Capsules By Courses. We are organizing the capsules into courses, when possible using the same topics as are used in Course Communities. So far we have organized capsules for the following courses:

You may select topics within each course.

Notes: Sequences and Series is part of One-Variable Calculus. We felt that since this topic had so many capsules associated with it, we wanted to introduce sub-topics. Also, the Number Theory collection of capsules does not correspond to a course in Course Communities, but has topics selected by the Editorial Board for Classroom Capsules and Notes.



Featured Items

This  project uses a sampling problem to compute certain probabilities. In the process, certain binomial identities are established.

This capsule follows the technique of random tilings used in the proof of the closed form for Fibonacci Numbers. By relaxing the condition of probability, the authors are able to obtain congruences relations that involve Fibonacci numbers.

The author presents a geometric interpretation of Leibniz's rule for differentiating under the integral sign, and gives an informal visual derivation of the rule.

The author offers two examples that illustrate important central ideas in introductory linear algebra (independent or dependent vectors; invertible or singular matrices) which may aid students in developing conceptual understanding before any general theory is attempted.

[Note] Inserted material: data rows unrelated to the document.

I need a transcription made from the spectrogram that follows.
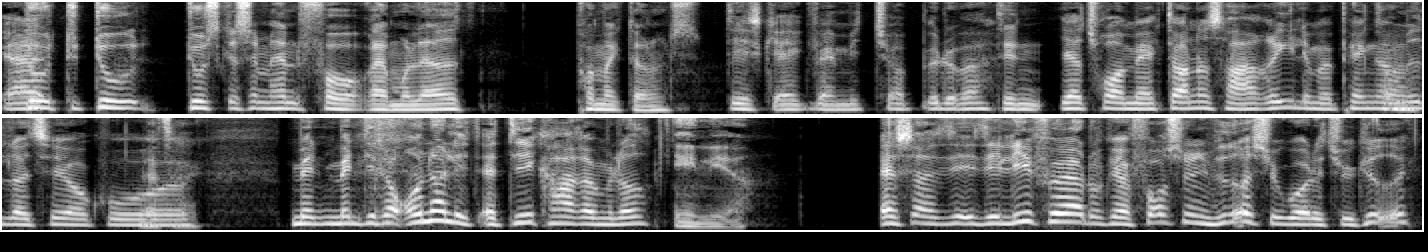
Ja, Du, du, du, du skal simpelthen få remoulade på McDonald's. det skal ikke være mit job, ved du hvad? Det er en, Jeg tror, at McDonald's har rigeligt med penge og midler til at kunne... Ja, tak. men, men det er da underligt, at de ikke har remoulade. egentlig, ja. Altså, det, det er lige før, at du kan få sådan en videresugur i Tyrkiet, ikke?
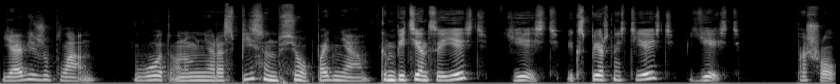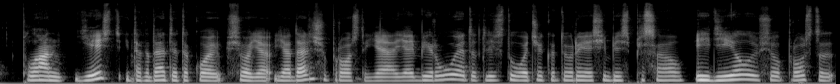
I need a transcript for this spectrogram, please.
я вижу план, вот, он у меня расписан, все по дням. Компетенции есть? Есть. Экспертность есть? Есть пошел. План есть, и тогда ты такой, все, я, я дальше просто, я, я беру этот листочек, который я себе списал, и делаю все просто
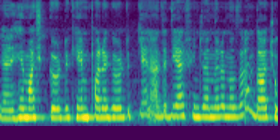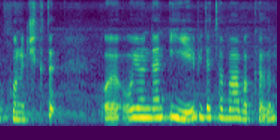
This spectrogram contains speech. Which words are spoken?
Yani hem aşk gördük hem para gördük. Genelde diğer fincanlara nazaran daha çok konu çıktı. O, o yönden iyi. Bir de tabağa bakalım.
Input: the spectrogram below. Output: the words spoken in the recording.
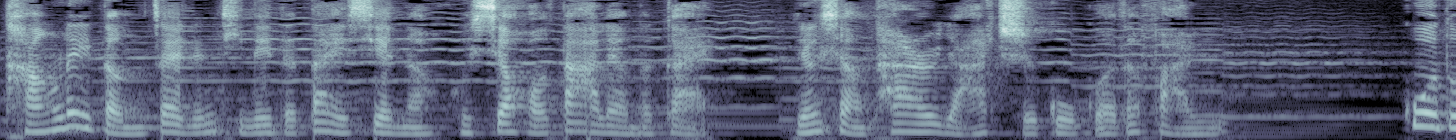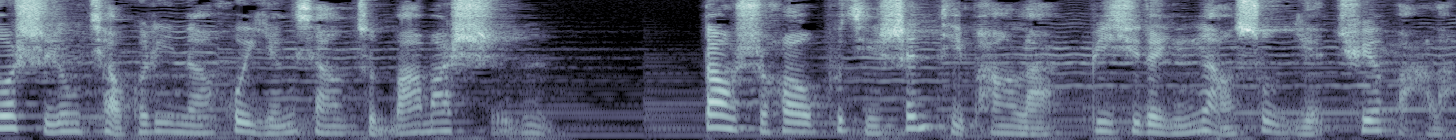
糖类等在人体内的代谢呢，会消耗大量的钙，影响胎儿牙齿、骨骼的发育。过多使用巧克力呢，会影响准妈妈食欲，到时候不仅身体胖了，必需的营养素也缺乏了。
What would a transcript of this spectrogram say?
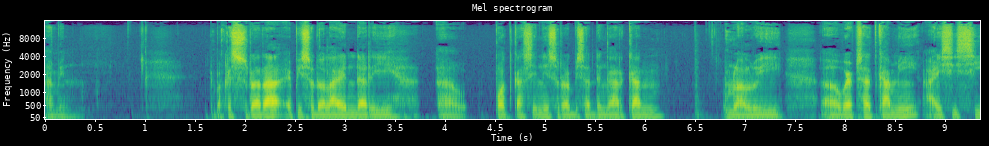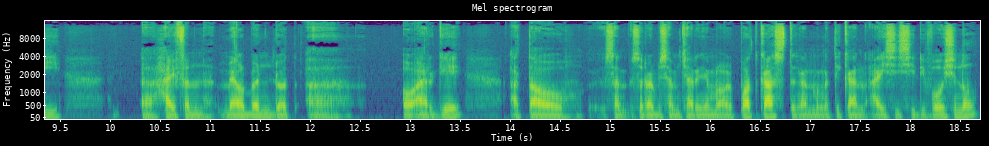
Amin. Terima kasih saudara, episode lain dari uh, podcast ini saudara bisa dengarkan melalui uh, website kami icc-melbourne.org uh, atau saudara bisa mencarinya melalui podcast dengan mengetikkan ICC Devotional.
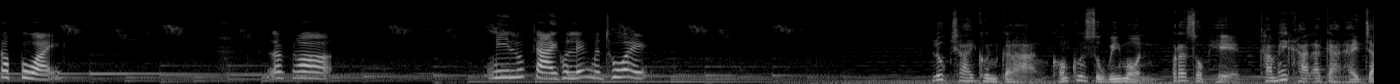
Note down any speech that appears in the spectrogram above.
ก็ป่วย แล้วก็ มีลูกชายคนเล็กมาช่วย ลูกชายคนกลางของคุณสุวิมลประสบเหตุทำให้ขาดอากาศหายใจ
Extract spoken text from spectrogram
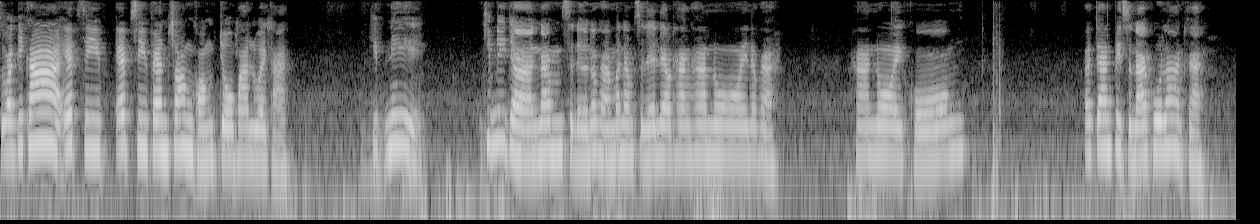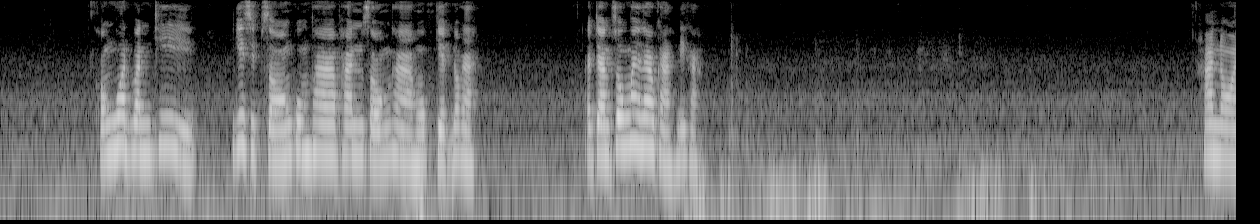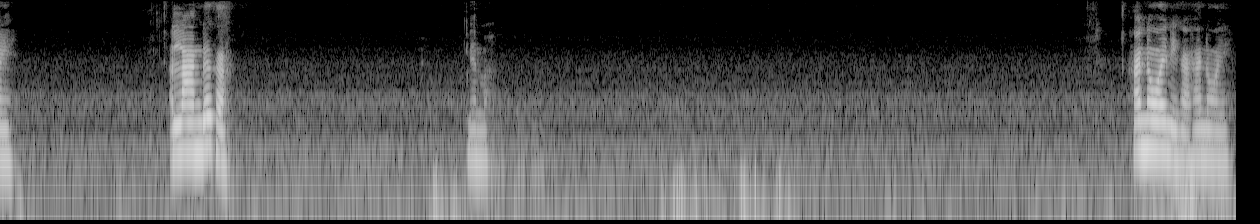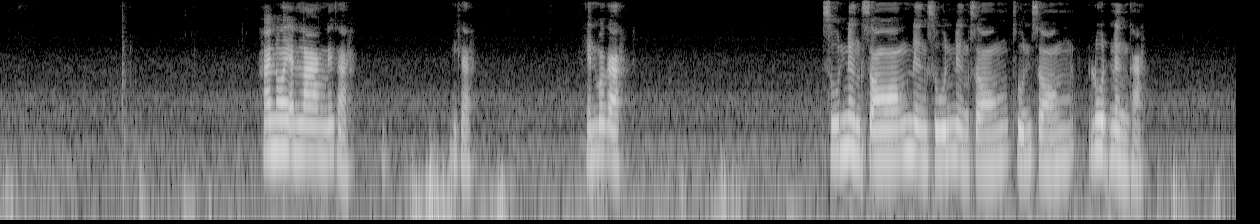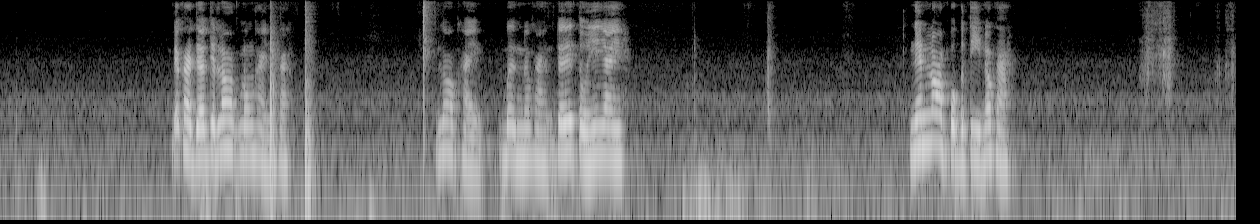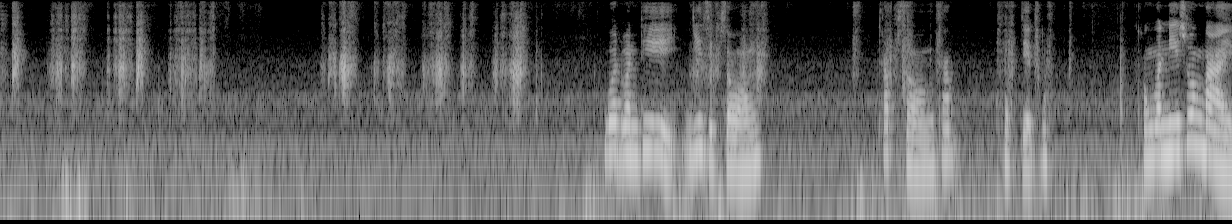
สวัสดีค่ะ FC FC แฟนช่องของโจพารวยค่ะ คลิปนี้ คลิปนี้จะนำเสนอเนาะคะมานำเสนอแนวทางฮานอยเนาะคะฮานอยของ อาจารย์ปริศนาโคราชค่ะ ของงวดวันที่ 22 กุมภาพันธ์2ค่ะ67เนาะค่ะ อาจารย์ทรงไม่แล้วค่ะ นี่ค่ะ ฮานอย อันลางเด้อค่ะเมียนมาฮานอยนี่ค่ะฮานอยฮานอยอันลางนี่ค่ะ นี่ค่ะ เห็นบ่ค่ะ ศูนย์หนึ่งสองหนึ่งศูนย์หนึ่งสองศูนย์สองรูดหนึ่งค่ะ เดี๋ยวค่ะเดี๋ยวจะลอกลงไห่นะคะ ลอกไห่เบิ้งแล้วค่ะ จะได้ตัวใหญ่ๆ เน้นรอบปกติเนาะค่ะ วดวันที่ยี่สิบสองทับสองทับหกเจ็ดของวันนี้ช่วงบ่าย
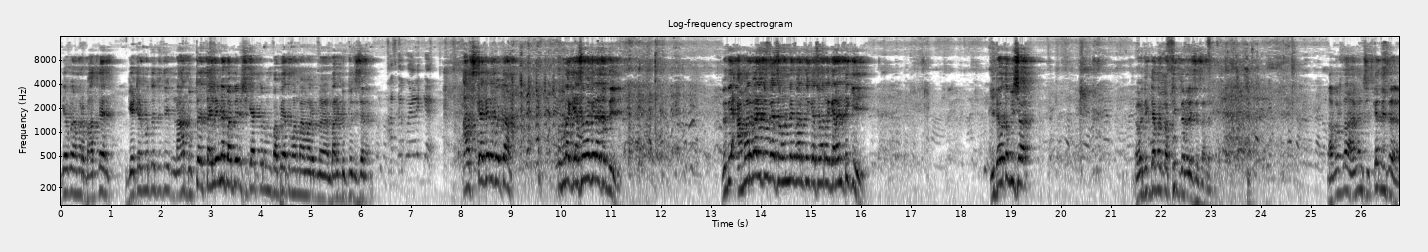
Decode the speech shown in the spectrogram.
গিয়ে করে আমার ভাত দেন। গেটের মধ্যে যদি না ঢুকতে তাইলে না পাপিয়ার শিকায়ত করুন পাপিয়া তোমার মা আমার বাড়ি ঢুকতে দিছে না। আজকে করে কইতাম তোমরা গেছো না কেন এতদিন যদি আমার বাড়িতেও গেছো অন্যের বাড়িতে গেছো একটা গ্যারান্টি কি? এটাও তো বিষয়। ওই দিক দিয়ে আবার ঠিক ধরে লেছে স্যারে। তাপস দা এমন শিক্ষা দিতেন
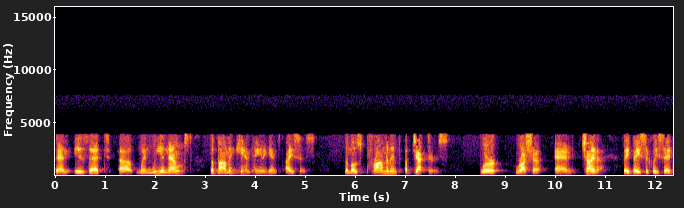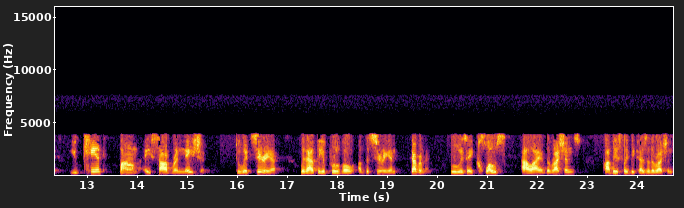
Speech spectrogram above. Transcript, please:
then is that uh, when we announced the bombing campaign against ISIS, the most prominent objectors were Russia and China. They basically said, you can't bomb a sovereign nation, to which Syria, without the approval of the Syrian government, who is a close ally of the Russians, obviously because of the Russians,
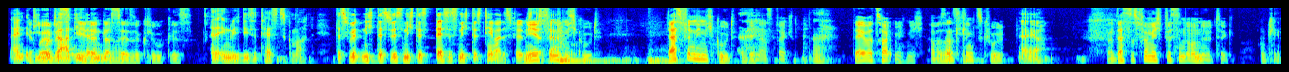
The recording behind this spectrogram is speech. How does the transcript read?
Nein, Ja, die Mutter hat die da denn, dass er so klug ist? Hat er irgendwie diese Tests gemacht. Das wird nicht, das ist nicht das, das ist nicht das Thema Boah, des Films. Nee, das das finde ich nicht gut. Das finde ich nicht gut, den Aspekt. Ah. Der überzeugt mich nicht. Aber sonst Okay. klingt's cool. Ja, ja. Und das ist für mich ein bisschen unnötig, Okay.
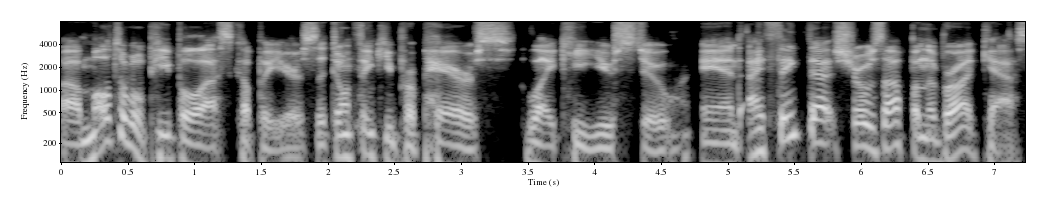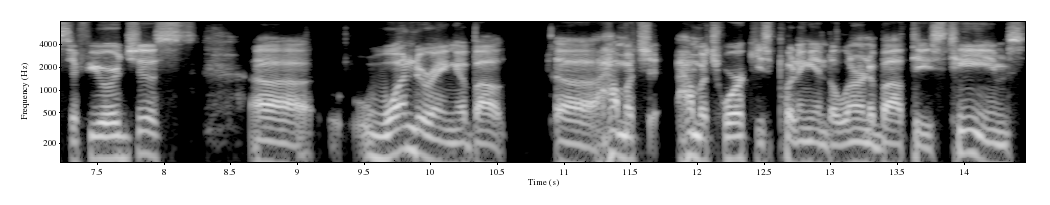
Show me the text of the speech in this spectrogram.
uh, multiple people last couple of years that don't think he prepares like he used to, and I think that shows up on the broadcast. If you were just uh, wondering about uh, how much how much work he's putting in to learn about these teams,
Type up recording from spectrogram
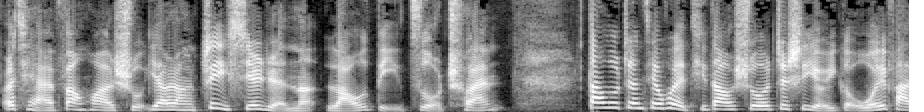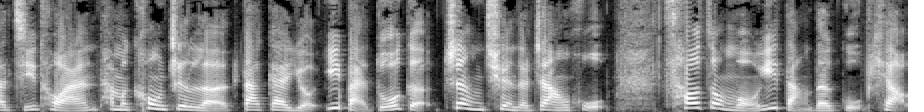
而且还放话说要让这些人呢牢底坐穿。大陆证监会提到说，这是有一个违法集团，他们控制了大概有一百多个证券的账户，操纵某一档的股票，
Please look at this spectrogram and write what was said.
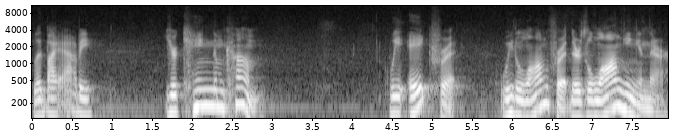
led by Abby. Your kingdom come. We ache for it. We long for it. There's longing in there.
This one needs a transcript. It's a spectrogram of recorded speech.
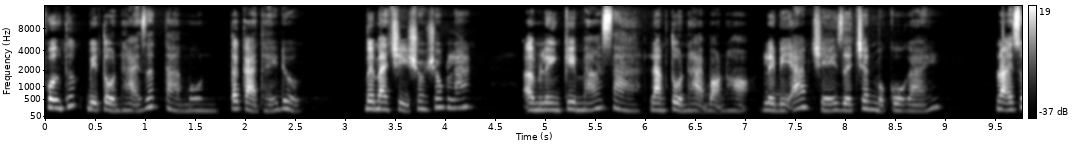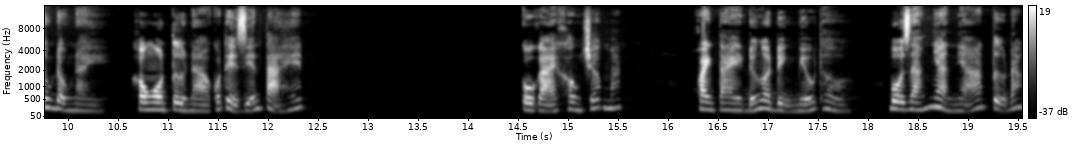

The paper gives a short proof that for any \(n\) x \(n\) matrices \(A\) and \(C\) over a field of scalars, \(AC = I\) if and only if \(CA = I\). The proof relies on familiarity with elementary matrices and the reduced row echelon form.

An \(n \times n \) matrix whose rows, columns, and diagonal all sum to the same number \(m\) is called magic, and the number \(m\) is called the magic sum.  If \(A\) is a magic square matrix, then its magic sum \(m\) must be an eigenvalue, and hence a characteristic root, of \(A\).  A main result of this paper shows that the sum of all the characteristic roots of \(A\) except for \(m\) must be zero.